PLA Power Projection

China’s military drills around Taiwan following Pelosi’s visit were telling what a future Chinese military engagement on the island could look like. As it stands now, the PLA’s ability to successfully invade and hold Taiwan is questionable at best, but PLA drills in the days following Pelosi’s trip showed what a Chinese strategy of forcefully ‘over taking’ Taiwan would likely entail – a naval blockade or quarantine, effectively cutting off Taiwan from the West and from the open oceans which are the island’s lifeline.

If the Chinese military maneuvers witnessed are a foretell of any future military campaign against Taiwan, it’s important to highlight that the U.S. does not at this time have a strategic plan to respond to such an act by the PLA, nor a tactical way in which to respond quickly. If China plans to cut off Taiwan from the rest of the world, a task its green-water navy is fully capable of executing today, the era of Taiwan’s autonomy is over. The U.S. cannot militarily engage without almost assuredly starting a shooting war with China. Of course, such an aggressive act by Beijing would be economically crippling, and Beijing has signaled military force is the last resort for reunification.

Where to Go from Here

While Ms. Pelosi’s visit and the following Chinese military drills has not created much of a stir among the Taiwanese themselves, the resulting diplomatic dustup between the U.S. and China has raised tensions in Washington and Beijing. In order to cool the temperature in the Strait and build back diplomatic ties with China, firstly the United States needs to earnestly turn its attention back outwards and strategically engage Beijing to bring China back into the liberal international order.

Time is running out to integrate Beijing into these rules-based structures, and serious attempts to include and integrate Beijing into their leadership and governance is the only way to persuade China that working within these existing structures is in its best interests, rather than forging new ones built in their own structural image.

Second, the U.S. needs to unequivocally and regularly communicate its commitment to the U.S. official line on One China and the policy of strategic ambiguity from the Shanghai Communique, and make clear the U.S. position has not and will not change across all levels of the U.S. government leadership. Additionally, Washington must continue ramping up defense allocations to Taipei, and take all measures available to defend the island within the bounds of the Taiwan Relations Act and the Six Assurances.
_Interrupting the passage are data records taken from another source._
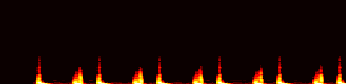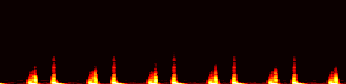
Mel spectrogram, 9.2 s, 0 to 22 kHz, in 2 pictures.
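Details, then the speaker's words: Patient with mild aortic stenosis: regular heartbeat about 75 a minute with a crisp, high-frequency click just after the first sound, an aortic ejection sound. "sound the following example was was taken from a patient with mild aortic stenosis"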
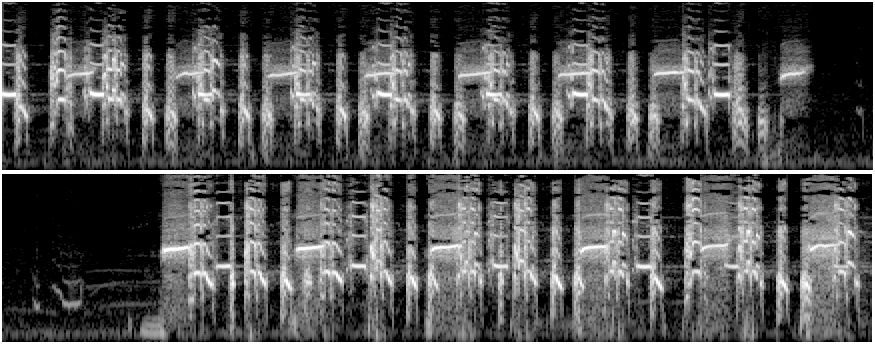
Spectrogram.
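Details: A female francolin gives loud, rapid, harsh calls: whistled high notes alternating with lower falling notes. The series breaks off for about a second of near silence, then resumes in a dense, excited run.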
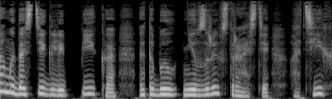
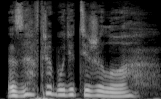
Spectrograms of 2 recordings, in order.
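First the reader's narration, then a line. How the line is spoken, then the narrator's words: Whisper. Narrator (Russian): прошептал он в темноте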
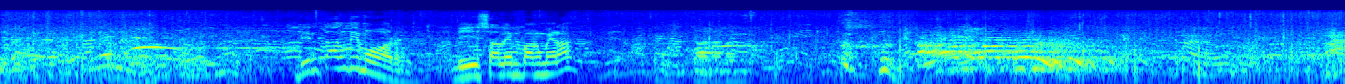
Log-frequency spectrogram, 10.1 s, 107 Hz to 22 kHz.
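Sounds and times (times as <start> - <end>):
people's voices: 0.0 - 10.0.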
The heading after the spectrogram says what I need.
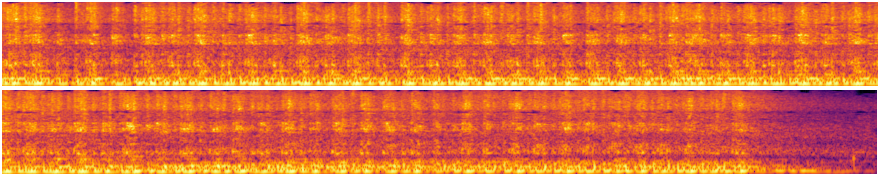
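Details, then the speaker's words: Engine with a weird miss at idle; the same coils and coil extension harness gave this problem before, and a return-line fitting leaked from a wrong o-ring. Loud, lumpy, stumbling running that never smooths out. Suspected misfire, cause unconfirmed. "we're having like some weird uh Miss just doesn't sound right at all couldn't figure out what it was"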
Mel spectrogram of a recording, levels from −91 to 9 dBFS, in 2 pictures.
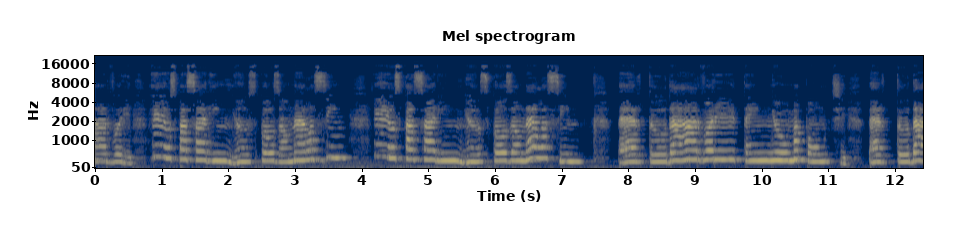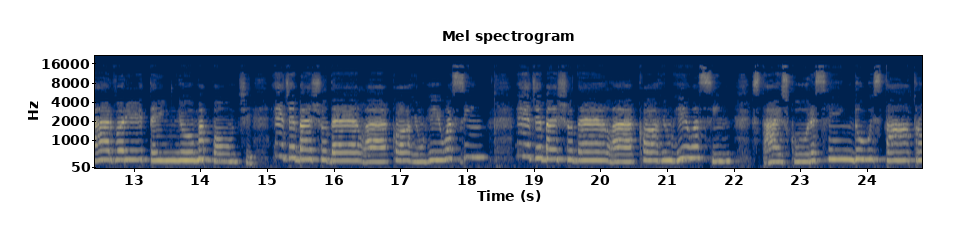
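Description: Nothing here sounds wrong: there's no glitch, dropout or other technical fault to point to anywhere in the recording.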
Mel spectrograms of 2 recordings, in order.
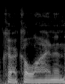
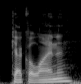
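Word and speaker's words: Kekäläinen: It's a really tough spot that Jarmo Kekalainen has right now. Jarmo who? Kekalainen.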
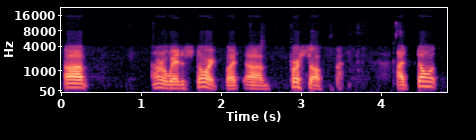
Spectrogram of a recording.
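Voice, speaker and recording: Halting man on a tinny, phone-like line. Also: fairly high pitch, no room sound. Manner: halting, with many "uh"s, argumentative. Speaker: discussion group participant. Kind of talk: group discussion on a video call.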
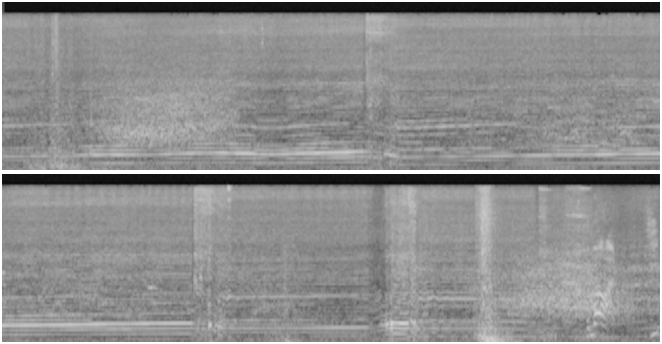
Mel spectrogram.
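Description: A car drifts in Need for Speed Heat, its engine holding a loud, steady drone that rises and falls through the slide. Brief sharper bursts break in near the end while a voice talks over it.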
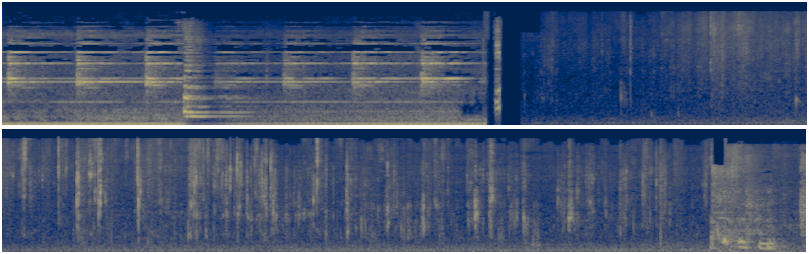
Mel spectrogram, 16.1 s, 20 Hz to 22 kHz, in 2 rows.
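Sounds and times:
dog chewing wet food: 5.3s - 15.2s.

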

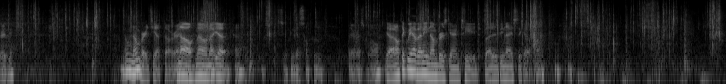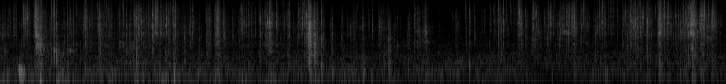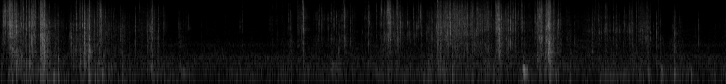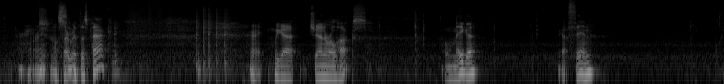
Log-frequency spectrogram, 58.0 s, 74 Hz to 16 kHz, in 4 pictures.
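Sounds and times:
foil wrappers tearing and crinkling: 0.0s - 32.9s, 33.8s - 42.7s.

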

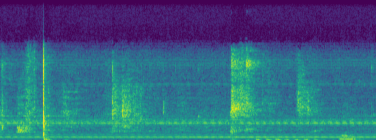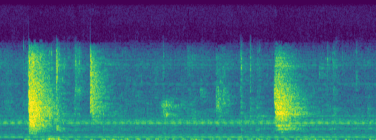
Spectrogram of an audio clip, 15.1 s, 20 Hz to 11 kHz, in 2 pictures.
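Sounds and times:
electrical hum: 0.0s - 15.0s
soft low thumps: 4.9s - 7.3s, 8.0s - 15.0s.

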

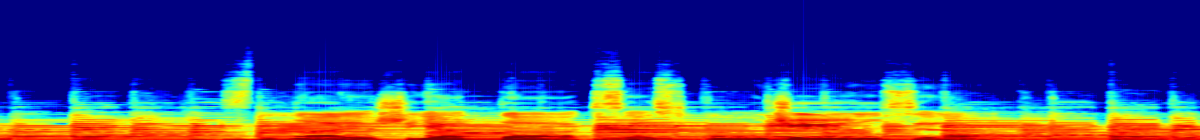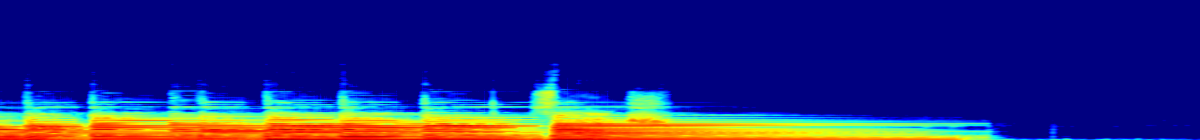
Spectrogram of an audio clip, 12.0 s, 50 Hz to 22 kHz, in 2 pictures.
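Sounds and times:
electric guitar strumming chords: 0.0s - 11.0s.

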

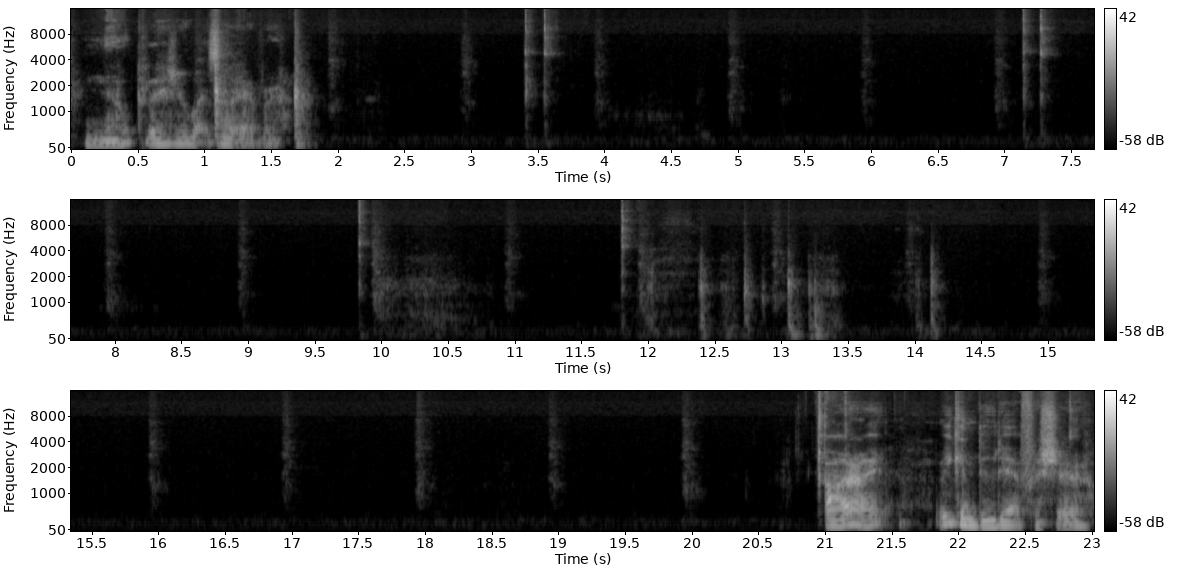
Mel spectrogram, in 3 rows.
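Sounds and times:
faint regular ticking: 0.1s - 23.0s
clicks and knocks: 11.8s - 14.3s.

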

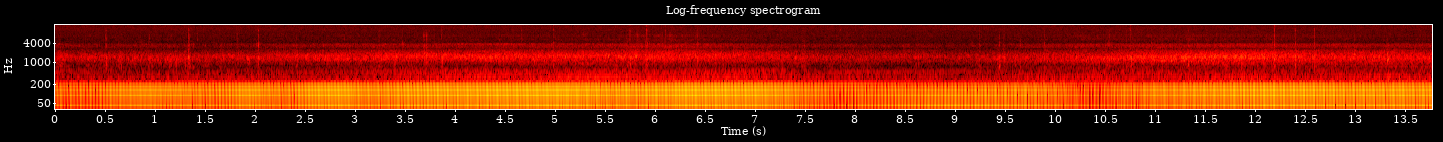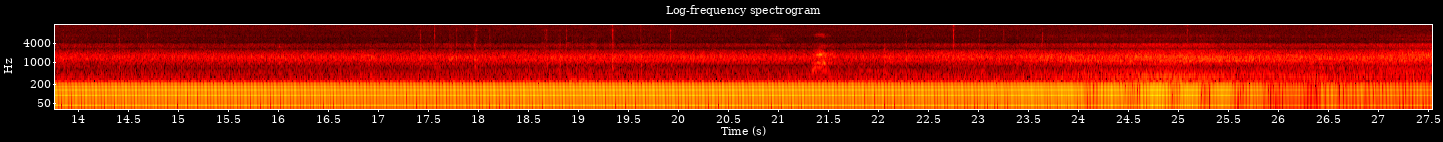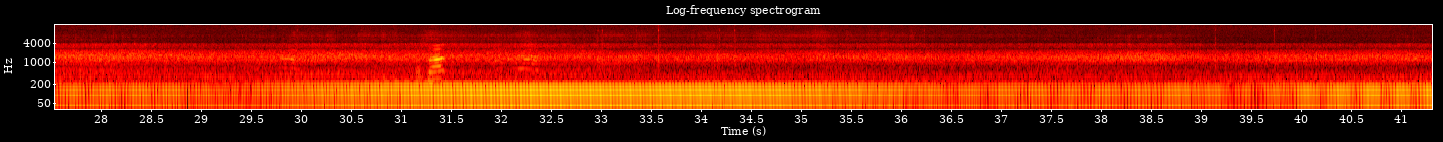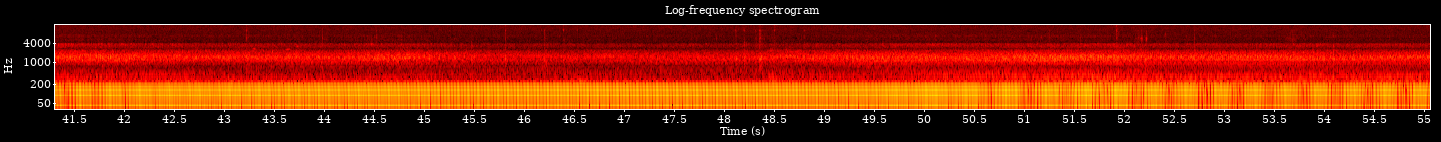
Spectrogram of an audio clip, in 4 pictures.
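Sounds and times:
diesel engine running: 0.0s - 55.0s.

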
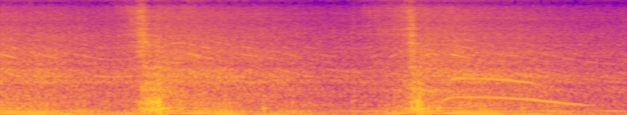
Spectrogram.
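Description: Chevrolet Impala SS engine fitted with a K&N cold air intake, blipped twice in short throttle taps a couple of seconds apart over a steady idle, close by with no talk.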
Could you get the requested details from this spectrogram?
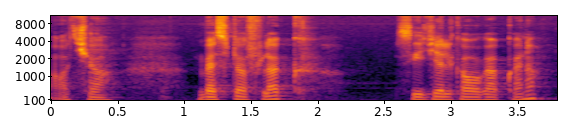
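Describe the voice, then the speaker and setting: A man's voice: lowish voice, steady tone, takes it slowly. Man teaching a live exam-prep class. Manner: Hindi mixed with English terms, coaching tone. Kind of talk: live online class with chat replies.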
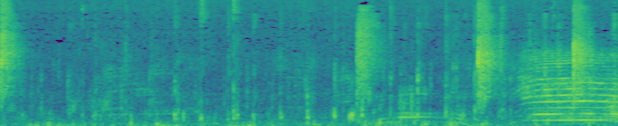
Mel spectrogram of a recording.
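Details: Cattle herd crossing a river while moving to a new grazing spot: after clicks and splashy knocks, two short low moos with stacked harmonics come near the end, the last one longer.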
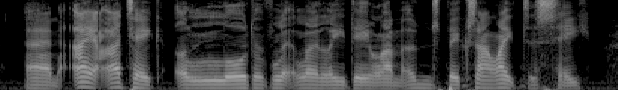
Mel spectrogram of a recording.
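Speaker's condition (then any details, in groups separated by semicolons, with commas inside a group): Multiple sclerosis; affects legs; legs weak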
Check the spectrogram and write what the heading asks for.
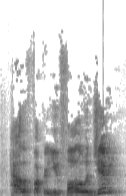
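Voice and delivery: put-on furious yelling. Retelling a four-player game, yelling at a lost teammate: retelling screaming at a teammate. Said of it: "I'm screaming at the other Jimmy".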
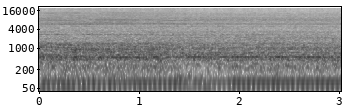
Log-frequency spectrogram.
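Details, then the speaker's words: Mercedes W124 M103 after a water pump and cooling-system job with the valve cover painted, just started before warm-up and possibly low on coolant: even, quiet, low thrumming idle with no misses, knocks or ticks. Normal idle. "That sounds pretty quiet. Hopefully I did a good job. Let it warm up and probably could add more coolant to it. Wow, smooth."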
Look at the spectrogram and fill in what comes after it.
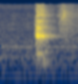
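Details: Puppy named Bruce being silly indoors gives one short, breathy, squeaky burst lasting about a third of a second, then falls quiet in a still room.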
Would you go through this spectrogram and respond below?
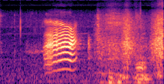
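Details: A grumpy, angry pet cat lets out one clear, strained meow of about a third of a second that wavers slightly in pitch, followed by a woman's soft speech.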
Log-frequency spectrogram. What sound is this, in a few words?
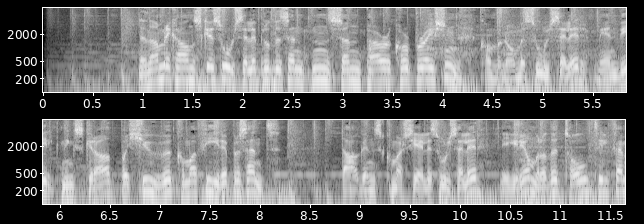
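Norwegian; Scandinavian, Male, 20s-30s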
Finally, Washington must engage wholeheartedly with regional allies, international organizations like ASEAN, with trade pacts like RCEP and TPP, and regional states both unilaterally and bilaterally, and even work with the AIIB, making it clear the U.S. will continue to be an economic, political, and military stalwart in the region, reassuring U.S. allies, and making it clear to China any aggressive force taken to capture Taiwan is one that would be met not only by the United States but the region as a whole.

With a combination of rising military power, a domineering authoritative leader, and increasing economic and social issues within China, a dangerous set of circumstances are coming together at a time when communication, trust, and clarity is at their weakest in decades. Avoiding the match strike of misperception, miscommunication, and ambiguous intent should be the paramount mission for both Washington and Beijing in the coming weeks and months to reduce hostility and reestablish stronger pragmatic ties.